Pradhan hired Magar as a guide, but their relationship soon blossomed beyond that of an employer and an employee. He saw Magar's potential, and realized that he could help this "poor kid in torn-up soccer clothing" make a name for himself as a racer.

Pradhan lent him bikes from his rental fleet and began taking Magar to the handful of races that were held in Nepal. By the time he was 16, Magar was the downhill national champion. Since then, he's seen a meteoric rise in his racing career, winning three more national titles, plus garnering a string of other results throughout Asia, and was named as one of the 2018 National Geographic Adventurers of the Year. But it wasn't his racing success that caught the attention of current sponsors Yeti Cycles and Fox Shox, it was Magar's passion for the sport and his skill as a mountain bike guide.

From simple to complex: RJ has more than earned the right to ride Switch Infinity, he’s directly proven its effectiveness over some of the world’s most demanding terrain.

Magar met Yeti's Chris Conroy and Fox's Jared Connell the same way he meets many foreigners: guiding them on natural singletrack that ribbons its way across peaks high in Nepal's Mustang Valley. With towering 8,000-meter (26,000-foot) peaks, white-washed villages and desert-like lower elevations, the  'world's highest playground' attracts riders from around the globe. When Conroy and Connell hired Magar to lead them to the best trails, they saw him as not only a guide, but an incredibly talented, determined and passionate young rider. They knew they could help him succeed.

With their support, Magar now sports the latest gear, cutting a professional image on the local racing circuit, and at races across the continent. But Magar knows that he needs to line up against the world's fastest riders at the Enduro World Series to really prove himself. "That is my dream—to race a full calendar in the EWS," Magar says. But it's not his abilities limiting him, it's the difficulty of obtaining a travel visa to enter Europe and the U.S. Right now, Magar's racing future lies in the hands of an embassy official behind a desk.

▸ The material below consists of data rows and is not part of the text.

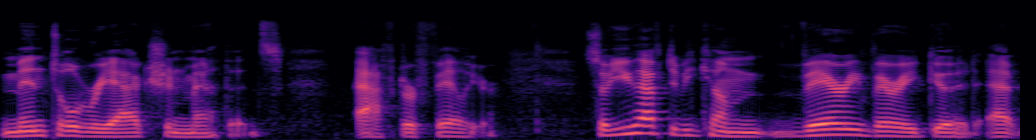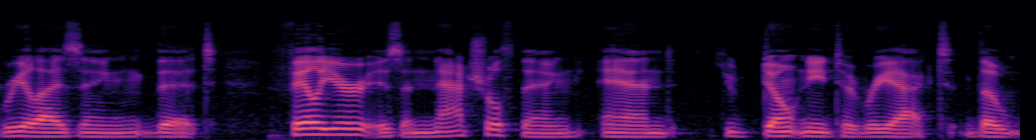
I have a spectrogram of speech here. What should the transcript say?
mental reaction methods after failure. So you have to become very, very good at realizing that failure is a natural thing and you don't need to react the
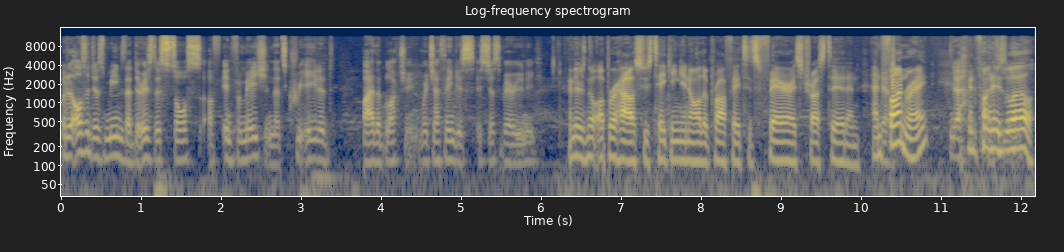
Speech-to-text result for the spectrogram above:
but it also just means that there is this source of information that's created by the blockchain, which I think is is just very unique and there's no upper house who's taking in all the profits. It's fair, it's trusted, and, and yeah. fun, right? Yeah. And fun as well.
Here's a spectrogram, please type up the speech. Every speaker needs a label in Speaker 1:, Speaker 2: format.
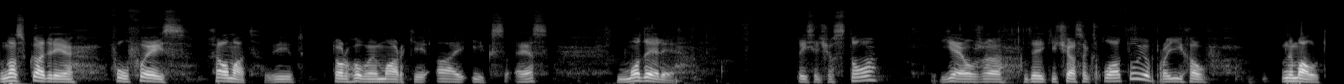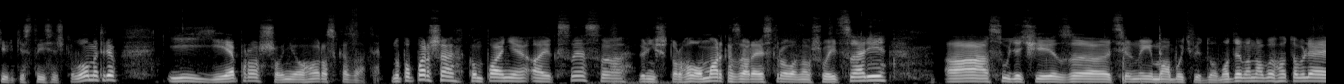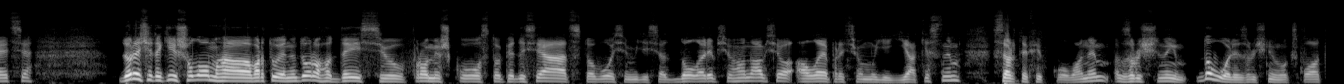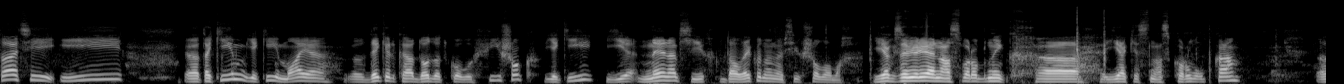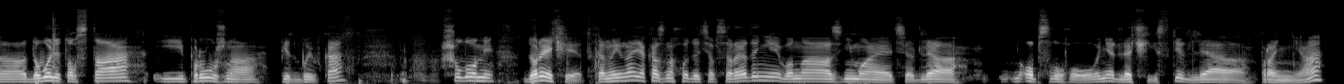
Speaker 1: У нас в кадрі Full Face Helmet від торгової марки IXS. Моделі 1100. Я його вже деякий час експлуатую, проїхав немалу кількість тисяч кілометрів і є про що нього розказати. Ну, по-перше, компанія AXS, а, вірніше, торгова марка зареєстрована в Швейцарії. А судячи з ціни, мабуть, відомо, де вона виготовляється. До речі, такий шолом вартує недорого, десь в проміжку 150-180 доларів всього-навсього, але при цьому є якісним, сертифікованим, зручним, доволі зручним в експлуатації і е, таким, який має е, декілька додаткових фішок, які є не на всіх, далеко не на всіх шоломах. Як завіряє нас виробник, е, якісна скорлупка, доволі товста і пружна підбивка шоломі. До речі, тканина, яка знаходиться всередині, вона знімається для обслуговування, для чистки, для прання.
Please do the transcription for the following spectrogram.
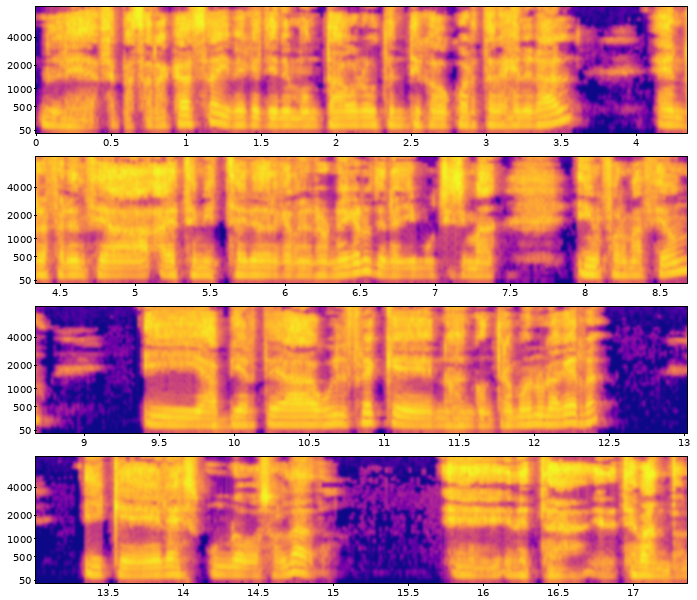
le hace pasar a casa y ve que tiene montado un auténtico cuartel general en referencia a este misterio del granero negro. Tiene allí muchísima información y advierte a Wilfred que nos encontramos en una guerra y que él es un nuevo soldado eh, en, esta, en este bando.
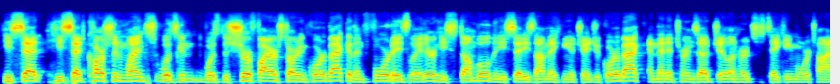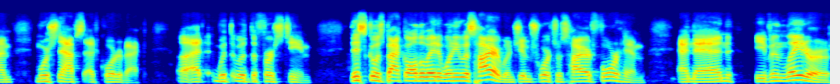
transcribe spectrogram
He said he said Carson Wentz was going was the surefire starting quarterback, and then four days later he stumbled and he said he's not making a change at quarterback, and then it turns out Jalen Hurts is taking more time, more snaps at quarterback uh, at with with the first team. This goes back all the way to when he was hired, when Jim Schwartz was hired for him, and then even later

Even if his international racing dreams aren't realized, Magar has already made a lasting impact—his story is an inspiration to kids in Kathmandu and beyond. "He has shown people that with a lot of passion and hard work you can make a change," Pradhan says. "Of course luck plays a certain part, but he is extremely fast, and hardworking and that doesn't come down to luck; he's earned this."

Now 21,  Magar is the breadwinner for his family. Although there are few footsteps to follow as he pursues a life of cycling and tries to break into the EWS, Magar is carving out his own path to success, and in the process inspiring others to pursue their dreams with both humility and determination. "I want to make my family happy, to make them proud, that is the plan," Magar says, "and I want to prove that there are great mountain bike riders all around the world, particularly in Nepal."

Watch Joey Schusler's "RJ Ripper" film chronicling Rajesh Magar's rise to riding greatness from humble Kathmandu beginnings.